Making The Case For Remote Work


I’ve been a digital nomad for a long time. In the 1990s, I began using one of the first wireless modems while publishing a technical newsletter and working on computer books. The signal was too weak to work from home, but the nearby Starbucks happened to be close enough to one of the transmitters that I could actually get by on my laptop. It unfortunately presaged a serious caffeine addiction that I’m still fighting today, but I loved the way that I could get several hours of productive work done a day without the hassle of thrice daily meetings, impromptu check-ins, and two hours a day spent navigating the highway just to get to my place of work.
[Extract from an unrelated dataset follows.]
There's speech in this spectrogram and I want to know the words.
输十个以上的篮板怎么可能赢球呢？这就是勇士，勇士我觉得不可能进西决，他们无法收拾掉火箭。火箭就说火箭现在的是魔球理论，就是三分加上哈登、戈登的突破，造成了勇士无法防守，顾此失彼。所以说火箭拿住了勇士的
Over the next thirty years, I alternated back and forth between being office-bound and working remotely, though, save for a brief and fairly disastrous stint on site lasting about five months, I’ve pretty much become a permanent remote worker. It helps that most of the careers that I have had lend themselves well to remote work: writing, teaching, programming, design, journalism and so forth where the expectation is that you will likely end up spending several hours a day focused on intellectual tasks. This also requires a certain amount of discipline, as the online world in particular can prove to be particularly seductive at sapping away your attention.
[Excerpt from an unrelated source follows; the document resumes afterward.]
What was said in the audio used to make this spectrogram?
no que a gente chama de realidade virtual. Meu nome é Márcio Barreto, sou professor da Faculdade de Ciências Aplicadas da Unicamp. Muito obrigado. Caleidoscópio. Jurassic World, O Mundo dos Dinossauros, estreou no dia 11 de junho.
There are all manner of digital nomads. There are the weekend-warriors, people who drop out one or two days a week, staying at home or the nearby coffee shop rather than getting onto the highway and battling cross-town traffic. There are the time-shifters, who trade coming in a bit later so that they aren’t spending their time battling traffic, usually in exchange for taking work home. There are those like me, (the homebodies) who work mostly from home and very (very) occasionally flies to a client’s site for a week or two, and there are the true nomads, those who live on the road, working from an RV or boat, and then camping at a client’s when they need to be onsite (call them travellers).
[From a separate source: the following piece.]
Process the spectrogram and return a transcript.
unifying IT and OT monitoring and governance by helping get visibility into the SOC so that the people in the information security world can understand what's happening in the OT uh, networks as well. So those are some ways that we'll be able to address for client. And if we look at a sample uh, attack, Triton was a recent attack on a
What they all have in common is that they have generally made the realization that the most valuable commodity they have is time, and that the internal politics of nearly all businesses interfere with their ability to manage that commodity.